First, it was a spot that apparently never aired but was widely circulated on the Internet. It showed a Middle Eastern man wearing a Palestinian scarf detonating a bomb inside a VW Polo at a crowded outdoor café. So strong is the car, the blast stays inside. VW distanced itself from that ad, saying it was only a test and never meant for public consumption.
Stateside, VW has just pulled its four-day-old spot, called "Jumper," which shows a man despondent over car prices contemplating suicide on a bridge. Learning that VW has models that sell for less than $17,000, he changes his mind. The ad was created by Crispin Porter & Bogusky of Miami, which referred calls to VW.
Yesterday morning, VW was steadfast in its response to suicide prevention and mental health groups who had called on the carmaker to stop showing the ad, saying that "controversy is not something VW has shied away from in its marketing." Hours later came the news that it had decided to pull the spot.
"While our current advertising campaign is all about the optimism inherent to the Volkswagen brand, sensitivity is also key to who we are," said a spokesperson. "With that sensitivity in mind, we have withdrawn this television commercial." The American Foundation for Suicide Prevention lauded the move and thanked the company.
VW joins General Motors, which pulled a similar ad under similar pressure. It showed a robot who commits suicide by jumping off a bridge because he made a mistake on the assembly line, but awakens to find it was just a dream. GM has said it will tweak the ending of the ad, created by Deutsch/L.A., which first ran during the Super Bowl. The new ad will run during the Academy Awards on Feb. 25.
VW is running two other ads, neither of which are controversial, the company said.
The time between protest and pull is getting shorter. Calls for GM to pull its robo-cide ad came several days before GM bowed to that pressure. It took VW less than a 24-hour news cycle to follow suit. Efforts to have the ads removed were coordinated by the American Foundation for Suicide Prevention, the American Psychiatric Association, Mental Health America and the National Alliance on Mental Illness.

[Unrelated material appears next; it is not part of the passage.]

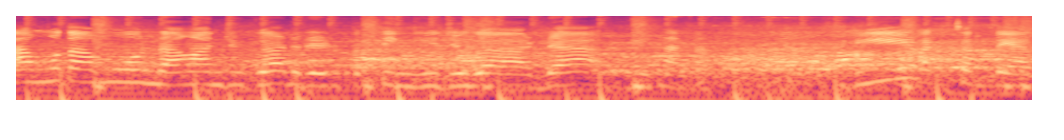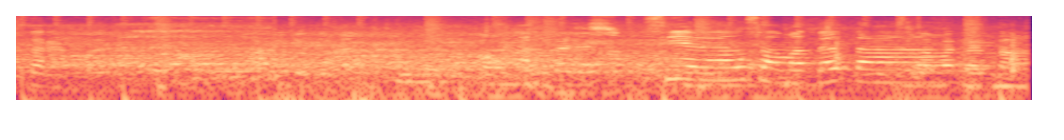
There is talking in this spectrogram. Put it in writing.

VW spent slightly less than $300 million on measured media in 2006, down nearly 15% from the previous year, per Nielsen Monitor-Plus. Crispin, Porter was awarded the business in late 2005 without a review.